→ Task details
Would you copy the lines below exactly and omit the images?

=-=-=

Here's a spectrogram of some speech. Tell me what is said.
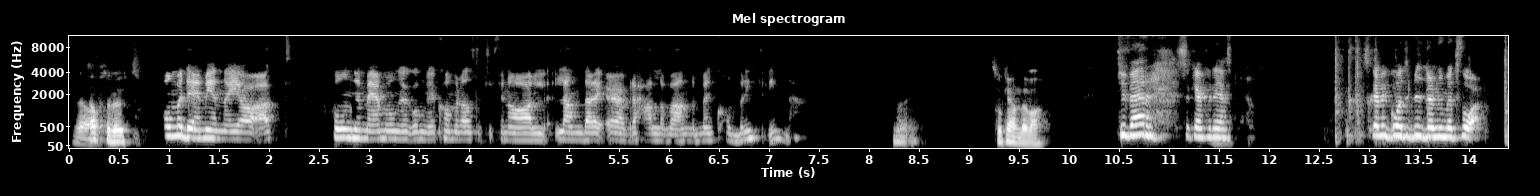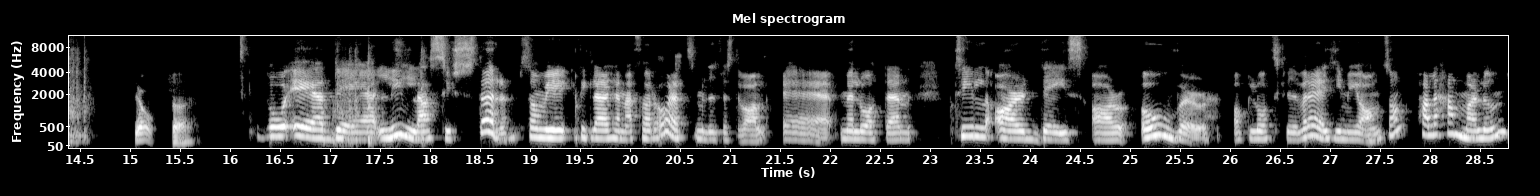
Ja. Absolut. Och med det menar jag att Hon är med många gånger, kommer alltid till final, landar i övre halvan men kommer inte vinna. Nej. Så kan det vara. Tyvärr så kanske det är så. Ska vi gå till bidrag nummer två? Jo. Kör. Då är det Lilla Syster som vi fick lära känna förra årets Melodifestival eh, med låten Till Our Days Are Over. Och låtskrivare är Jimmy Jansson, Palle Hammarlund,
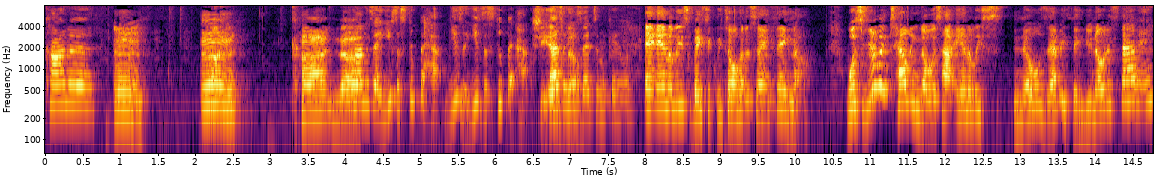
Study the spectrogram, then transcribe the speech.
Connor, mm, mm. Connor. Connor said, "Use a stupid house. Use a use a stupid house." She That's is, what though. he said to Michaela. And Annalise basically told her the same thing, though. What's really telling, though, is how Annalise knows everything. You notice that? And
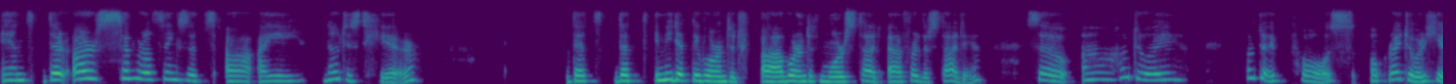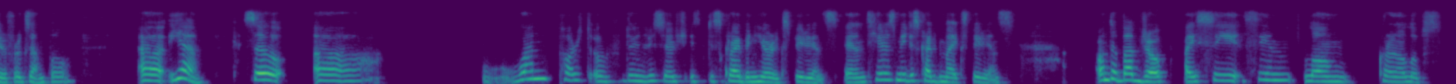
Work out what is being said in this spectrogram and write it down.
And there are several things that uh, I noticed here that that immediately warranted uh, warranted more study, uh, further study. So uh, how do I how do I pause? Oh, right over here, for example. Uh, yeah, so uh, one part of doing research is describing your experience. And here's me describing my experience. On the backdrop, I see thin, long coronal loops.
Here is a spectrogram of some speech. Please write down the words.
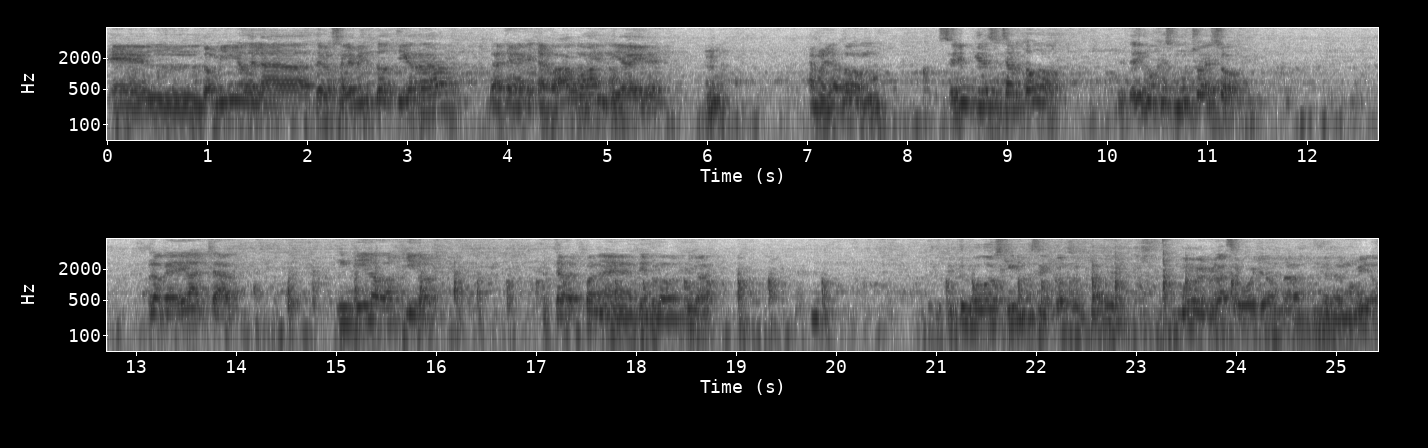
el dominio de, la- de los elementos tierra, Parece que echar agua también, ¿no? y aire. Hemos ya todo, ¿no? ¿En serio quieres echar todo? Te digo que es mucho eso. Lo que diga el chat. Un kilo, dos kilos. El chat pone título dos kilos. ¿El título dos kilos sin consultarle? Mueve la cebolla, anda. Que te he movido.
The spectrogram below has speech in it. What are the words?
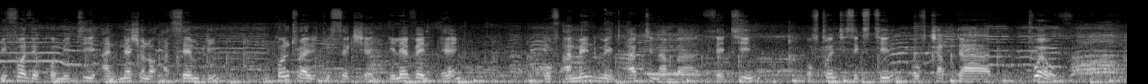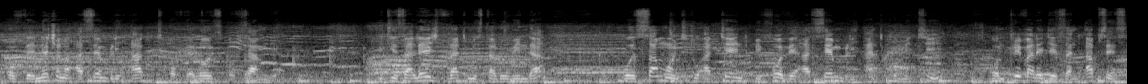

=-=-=

→ Response to the exercise
Here's a spectrogram of some speech. Tell me what is said.
Ja. Absolut. Och med det menar jag att Hon är med många gånger, kommer alltid till final, landar i övre halvan men kommer inte vinna. Nej. Så kan det vara. Tyvärr så kanske det är så. Ska vi gå till bidrag nummer två? Jo. Kör. Då är det Lilla Syster som vi fick lära känna förra årets Melodifestival eh, med låten Till Our Days Are Over. Och låtskrivare är Jimmy Jansson, Palle Hammarlund,
Study the spectrogram, then transcribe the speech.
Connor, mm, mm. Connor. Connor said, "Use a stupid house. Use a use a stupid house." She That's is, what though. he said to Michaela. And Annalise basically told her the same thing, though. What's really telling, though, is how Annalise knows everything. You notice that? And
Work out what is being said in this spectrogram and write it down.
And there are several things that uh, I noticed here that that immediately warranted uh, warranted more study, uh, further study. So uh, how do I how do I pause? Oh, right over here, for example. Uh, yeah, so uh, one part of doing research is describing your experience. And here's me describing my experience. On the backdrop, I see thin, long coronal loops.
Here is a spectrogram of some speech. Please write down the words.
el dominio de, la- de los elementos tierra, Parece que echar agua también, ¿no? y aire. Hemos ya todo, ¿no? ¿En serio quieres echar todo? Te digo que es mucho eso. Lo que diga el chat. Un kilo, dos kilos. El chat pone título dos kilos. ¿El título dos kilos sin consultarle? Mueve la cebolla, anda. Que te he movido.
The spectrogram below has speech in it. What are the words?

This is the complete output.